Lay down on the ground and demonstrate your best full-on kicking and screaming tantrum.
Your mortified child will never, ever try that again.”

8. Silly Mom

“The “Silly Mom” routine.

My kid, and a few other kids I’ve known, would balk at getting ready to go. I’d grab their clothes and say, “Well, if you won’t put on your clothes, I guess I’ll put on your clothes. Cute shirt, by the way! Does it go on my foot?”


“Does it go on my head?”


“Oh, that’s right, thanks! So, it must go on your legs, right?”


“I just can’t figure this out! Where does this adorable shirt go?”

[kid grabs shirt and puts it on] ON MY TUMMY! SILLY MOM!

“Oh, thank you so much! Now what about these pants? Shirts go on tummies, so…the pants go on the tummy, too, right?”


[continue until kids have dressed themselves]

I would also do things like hand the kid my keys and say, “Alright, you’re driving, I’ll sit in the booster seat in back,” attempt to feed the kid by putting a spoon up to his ear or his belly button, and attempt to put away his toys in the refrigerator.”

9. I’ll buy you dinner

“When my children were younger, I’d say “Hey if you do _______ (insert chore), then I’ll buy you dinner tonight”

They would get all excited and then go do the chore.

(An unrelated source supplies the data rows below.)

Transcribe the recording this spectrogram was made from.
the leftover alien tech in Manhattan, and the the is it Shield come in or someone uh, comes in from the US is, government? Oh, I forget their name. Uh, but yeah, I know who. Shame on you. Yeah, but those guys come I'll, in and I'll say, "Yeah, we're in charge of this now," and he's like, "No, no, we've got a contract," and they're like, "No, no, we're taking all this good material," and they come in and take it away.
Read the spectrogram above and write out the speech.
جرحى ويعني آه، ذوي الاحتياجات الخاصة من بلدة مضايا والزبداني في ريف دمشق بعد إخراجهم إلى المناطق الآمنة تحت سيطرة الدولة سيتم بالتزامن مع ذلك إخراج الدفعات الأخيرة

Afterwards they’d say, “wait, you buy me dinner everynight” ? “

10. Tricked

“Not a parent but my mother tricked me into learning Spanish by telling me my brother was better at it than I was.”

11. You’re not a rebel

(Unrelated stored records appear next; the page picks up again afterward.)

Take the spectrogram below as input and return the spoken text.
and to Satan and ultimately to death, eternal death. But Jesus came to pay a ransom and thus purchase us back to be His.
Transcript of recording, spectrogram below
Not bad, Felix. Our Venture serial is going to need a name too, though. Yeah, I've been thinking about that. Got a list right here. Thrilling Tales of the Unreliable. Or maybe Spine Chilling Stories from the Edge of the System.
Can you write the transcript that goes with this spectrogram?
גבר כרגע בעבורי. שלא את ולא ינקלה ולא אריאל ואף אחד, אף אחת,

“Not parent. But once was a child (duh..)

Dad saw a pack of cigarettes lying around in my stuff. He was a smoker in his younger years and knew how stupid it was. But, he also was (and still is) a firm believer of “making your own mistakes”.

So instead of giving me shit for buying a pack of cigarettes and telling me how idiotic this habit is, he just gave me shit for having such a shitty lighter and gave me a better one, so that i wouldn’t “embarrass myself”. That was my parents approach to everything that was typical “teen rebel” stuff. Basically killing everything “rebel” about it. It did work almost every time.”

12. That’ll get ’em in there

“No, you cannot take this after school science extra curricular activity. They have robots, lasers, explosions, and other dangerous stuff like that”.

13. Begging

“My mom would tell me she only lets me eat soup after candy and she’d only buy me candy that i didn’t like. After a few times, i stopped trying and begged her to let me eat soup first. She gave me a smirk and told me go ahead. This doesn’t sound as evil as it was. But trust me i suffered.”

14. Just say no

“When I was in 5th grade, I won the DARE Medal and got to speak at DARE graduation. When I showed my mom the medal, she laughed and said, “aw, that’s cute, we’ll see how you feel about drugs in high school.” That pissed me off to no end, so I never did drugs, just to prove my mom wrong.”

15. No salad for you

“One of my best friends through childhood used to be punished with no salad if she misbehaved. She cherishes salad now and would always try to eat as much as possible during school lunch. Coincidentally, her now husband used to be punished with no books, it had the same effect. I think it’s hilarious that they’d be hitting the salad bar and library like some black market their narc parents couldn’t reach hahaha.”